Introduction to Economic Principles II
This unit introduces students to key introductory micro-economic concepts and objectives. Consumer demand and firms' supply and business supply models, the three basic microeconomic models of the market and the implications of market structures on the individual, business and wider society as a whole are examples of topics to be covered. Topic areas could also include environmental economics; income distribution, ethics - inequality and the impact on individual consumers; raising government revenues through individual and corporate taxation. The Unit develops the foundations for the more advanced topics covered at Intermediate Economic Principles I and II, at Year 2 and Advanced Economic Principles I and II at Year 3.
Global Business Environment I
This unit explores the important and variously defined concept of globalisation, and analyse contrasting perspectives and views on the nature and potential impact of globalisation at the country level. This analysis will consider country factors that mediate the impact of globalisation, including the political, economic and legal systems, and the available resources, for example skills within the labour force, infrastructure, geographic location, natural resources.

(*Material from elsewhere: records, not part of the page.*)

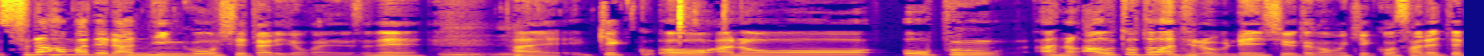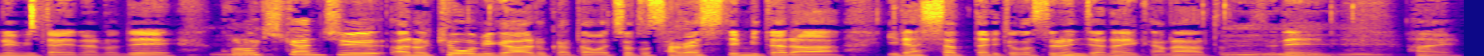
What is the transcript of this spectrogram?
砂浜でランニングをしてたりとかですね。うんうんはい。結構、あのーオープン、あの、アウトドアでの練習とかも結構されてるみたいなので、この期間中、あの、興味がある方はちょっと探してみたらいらっしゃったりとかするんじゃないかなとですね。はい。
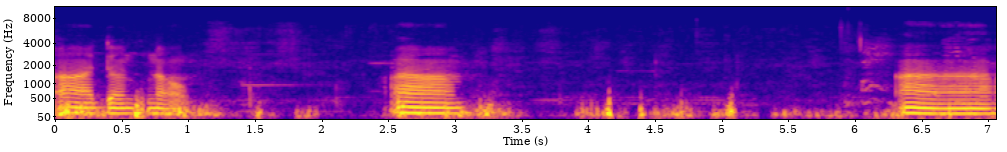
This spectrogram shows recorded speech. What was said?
I don't know. Um. Uh.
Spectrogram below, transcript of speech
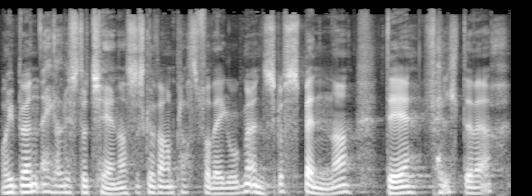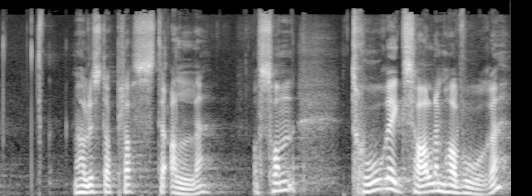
og i bønn, jeg har lyst til å tjene, så skal det være en plass for deg òg. Vi ønsker å spenne det feltet der. Vi har lyst til å ha plass til alle. Og Sånn tror jeg Salem har vært,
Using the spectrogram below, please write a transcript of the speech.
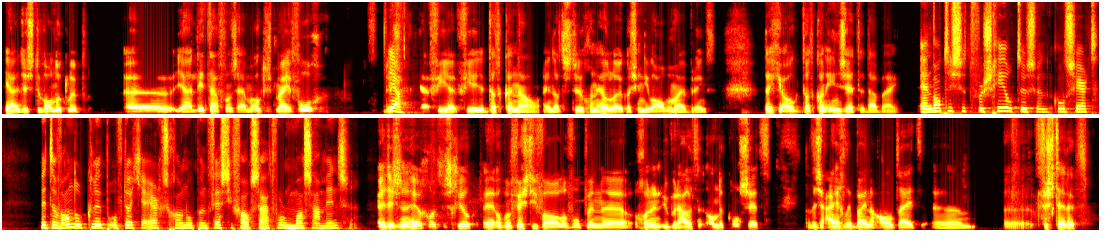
ja, dus de wandelclub, eh, ja, lid daarvan zijn, maar ook dus mij volgen. Dus, Ja. via, via dat kanaal. En dat is natuurlijk gewoon heel leuk als je een nieuw album uitbrengt. Dat je ook dat kan inzetten daarbij. En wat is het verschil tussen een concert met de wandelclub of dat je ergens gewoon op een festival staat voor massa mensen? Het is een heel groot verschil eh, op een festival of op een, eh, gewoon een überhaupt een ander concert. Dat is eigenlijk bijna altijd ehm, eh, versterkt.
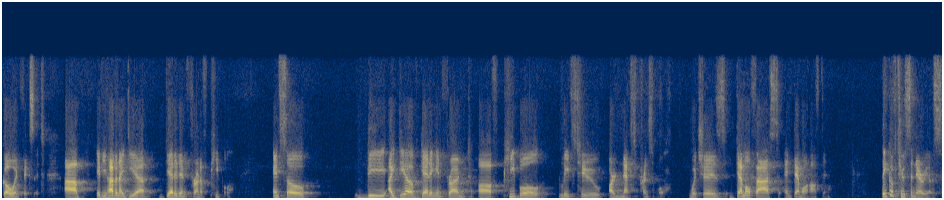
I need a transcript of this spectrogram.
go and fix it. Um, if you have an idea, get it in front of people. And so the idea of getting in front of people leads to our next principle, which is demo fast and demo often. Think of two scenarios.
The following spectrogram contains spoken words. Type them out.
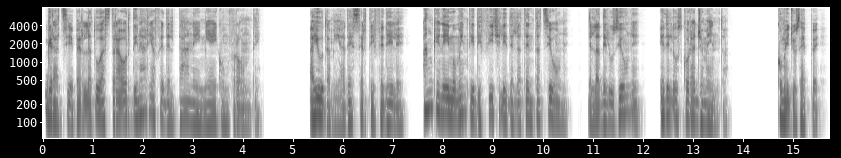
grazie per la tua straordinaria fedeltà nei miei confronti. Aiutami ad esserti fedele anche nei momenti difficili della tentazione della delusione e dello scoraggiamento. Come Giuseppe,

Global Business Environment II
Building on the knowledge acquired in GBE1, this unit explores the nature and outcome of firm activities in home and chosen host locations. The theory and practice of international business strategy and market entry methods (export agreements, FDI, JV etc.) are explored, and the potential (and historical) outcomes evaluated. The ethical and environmental risks posed by international operations are explored and authentic responses and outcomes evaluated.
Introduction to Statistics PPD
Starting with a review of probability theory, this course develops students’ knowledge of statistical distributions and inference, before moving on to statistical testing and basic statistical techniques for the analysis of data. As data collection and assessment is essential for Economists the Unit also draws on PPD elements of data evaluation and presentation of key findings. The latter could take place on individual presentations, tailored to the specific needs of each student. Students will have to raise their self-awareness and be reflective (following feedback) on their own ability to communicating findings clearly and concretely. This will provide the foundations for Units at Years 2 and 3 (e.g., Current Issues I - PPD).
Mathematical Economics I
In Mathematical Economics I we will develop your ability to think about economic problems quantitatively, and through the use and application of mathematical techniques will learn how to solve them. We cover topics including: differentiation and integration, which provide the theory behind the optimisation of our production or consumption levels; and matrix algebra, allowing us to write complex economic systems in a new, compact form.
Computational Economics PPD
This Unit is designed to promote students' computing and quantitative skills. Students will be introduced to the use of University IT systems, including library systems, associated citation, and journal databases. They will also use the equation editor, styles and Endnote referencing functionality within Microsoft Word and related software. Students will also analyse data in Microsoft Excel and use Microsoft Excel’s solver functionality to solve a range of economic problems as well as an introduction to Visual Basic for Applications (VBA). Students will initially use Microsoft Excel for economic analysis, to be introduced to the STATA and R software to prepare them for subsequent units. This Unit introduces students to the quantitative skills that many employers require and is a key unit to enhance employability. Students will be also introduced to Personal and Professional Development (PPD) skills such as independence, time management, self-motivation, organisation, critical thinking, communication skills and personal values. PPD will feature in later Units as well to support students’ academic and professional success. Students will be encouraged to identify potential career paths part of the PPD process.
Data Analytics for Economics
This unit will provide students with knowledge and skills to competently handle economic data in a range of settings. The Unit will cover the principles of data storage, manipulation and retrieval; data cleaning and multiple source blending; database design; data visualisation (including geographic information systems), using practical examples. The Unit will also include introductions to programming concepts in relation to data analytics, to include an introduction to programming languages such as SQL/Python. The Unit will also introduce web scraping and the use of APIs to retrieve data.
Introduction to Economic Principles I
This unit evaluates the key domestic macro-economic objectives namely growth, inflation, unemployment and exchange rate stability via modelling, analysis, and applications – with an emphasis on assessing the UK economy within its international context. Topics to be covered could include the circular flow of income, the four sector Keynesian model, exchange rate and interest rate transmission mechanisms, money supply and money demand, supply side economics, inflation; unemployment; exchange rate systems; and growth and sustainable development. The Unit develops the macroeconomic foundations that underpin core units at Years 2 and 3 such as Intermediate and Advanced Economic Principles I and II.